While not much is known about the goals of the Hedwig von Wissmann-Jugend, it can be assumed that they also wanted to carry on the colonial idea in order to spread 'Germanness' again in the newly conquered country after the colonies had been reclaimed. In addition, they acquired skills in activities designated as feminine, such as sewing, cooking, or medical services. This training was the counterpart to the boys' training as colonial pioneers. One could say that this prepared them for everyday life under colonialism, and that reproduction in the colonies was to be ensured through this form of gender politics. As mentioned earlier, the girls' groups were ranked below the boys' groups, thus continuing to perpetuate the gender image of the strong man and the woman subordinate to him (Heyn 2018).
Colonial youth groups in Weimar
As mentioned at the beginning, Weimar was one of the cities that had colonial youth groups. They were one of the first and one can find evidence that colonial youth work took place in Weimar until 1933. It can be assumed that the groups met in the rooms of the Colonial Association Home or the Youth Home and, like the Adult Association, held their performances and activities in these homes. With probably the last group in Roonstraße 19, where this station of the decolonial city tour is located, the time of the colonial youth groups ended. They were not abandoned, however, but converted into Hitler Youth groups (Heyn 2018).
From all this, it can be seen that in Weimar, too, children and young people were taught colonial ideas and prepared for the goals of the colonial associations, namely the recovery of German colonies in Africa.
- Becker, A., von Perbandt, C., Richelmann, G., Schmidt, R., Steuber, W. (1909). Hermann Von Wissmann – Deutschlands Größter Afrikaner. Verlagsbuchhandlung Alfred Schall.
- Heyn, S. (2018). Kolonial bewegte Jugend.

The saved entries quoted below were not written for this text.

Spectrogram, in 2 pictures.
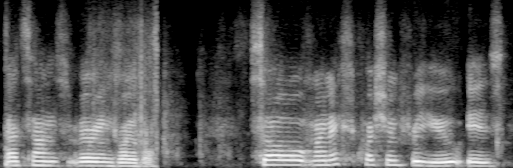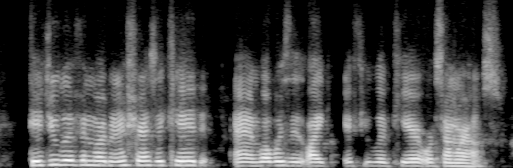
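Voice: medium pitch, fairly even intonation, moderate pace, a little mellow, muffled recording. A student interviewer politely reads out prepared questions.

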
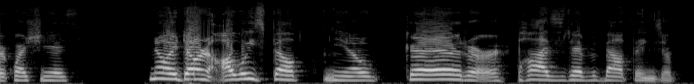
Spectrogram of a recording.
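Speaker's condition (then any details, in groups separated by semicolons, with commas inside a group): Multiple sclerosis; progressed from walker to wheelchair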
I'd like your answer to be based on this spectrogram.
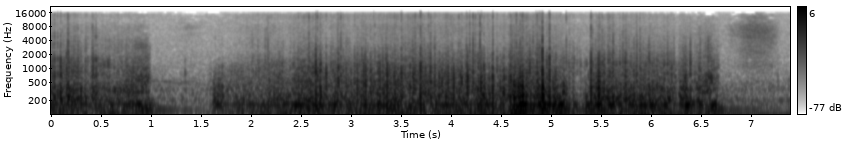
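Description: The tips of long acrylic nails scratch a round grey foam windscreen on a microphone, making a dense, muffled scratching rustle with a deep rumbling low end. The scratching runs almost continuously, with brief quieter dips near the start and toward the end.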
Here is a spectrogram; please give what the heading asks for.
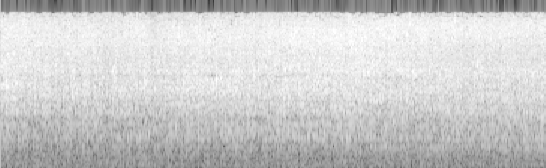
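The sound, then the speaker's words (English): Food sizzling in a frying pan just after being flipped: a steady, even hiss of frying that stays at one loudness throughout, with no voices. “This shouldn't splatter too much, but if it's splattering a little bit, you can definitely use a little splatter shield”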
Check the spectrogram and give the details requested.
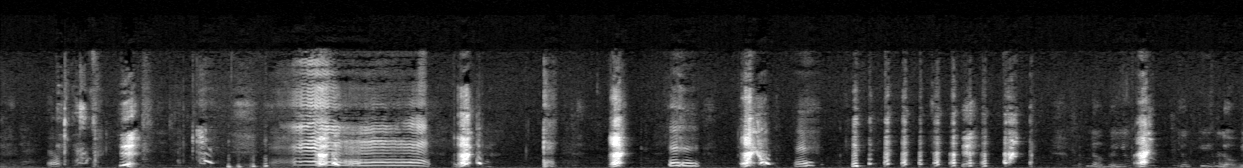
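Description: Repeated short, abrupt hiccup sounds mixed with a baby's laughter and babbling indoors.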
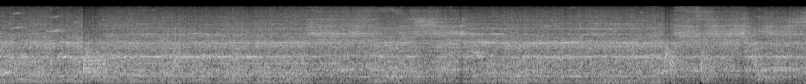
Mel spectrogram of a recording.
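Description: Circular saw table running steadily and cutting wooden boards to length for pallets: a loud, even saw whine and cutting noise.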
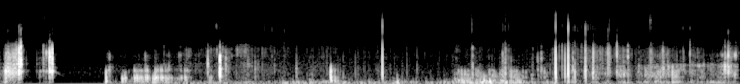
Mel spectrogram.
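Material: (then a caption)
Slime, foam beads. A wooden stick pokes and presses into a small heart-shaped lump of purple foam bead slime (floam), packed with tiny foam beads, solid and soft, resting on a stereo microphone. It gives dense crackling pops and squishy crunches. Two loud bursts open the clip, then a brief silence, then a steady stream of quieter sharp clicks and bright snaps.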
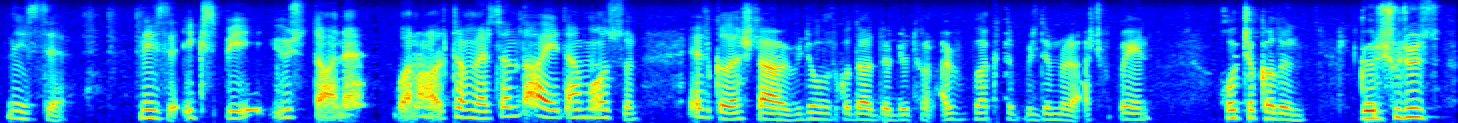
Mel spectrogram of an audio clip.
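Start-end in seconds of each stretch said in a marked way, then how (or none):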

Beziehungsgeschichten zwischen Deutschland und Südwestafrika zur Zeit der Weimarer Republik. transcript.
- Heyn, S. (2008). Koloniale Jugendarbeit in der Weimarer Republik: Rassifizierungsprozesse und Geschlechterkonzeptionen in dem Bühnenstück »Unvergessene, ferne Heimat!«. In v. Gippert, Wolfgang, Götte, Petra, Kleinau, Elke (Eds.), Transkulturalität: Gender- und bildungshistorische Perspektiven (S. 275–292). transcript.
- Historisches Adressbuch Weimar (1933) abgerufen von https://zs.thulb.uni-jena.de/rsc/viewer/jportal_derivate_00195330/AbW_1933_001.tif am 19.03.2020.
- Prinz, C. (2010). Herrmann von Wissmann als „Kolonialpionier“. In Budrich Journals, Geschlechterpolitiken (S. 315-336) Jg. 30, Nr. 118-119 (2-2010).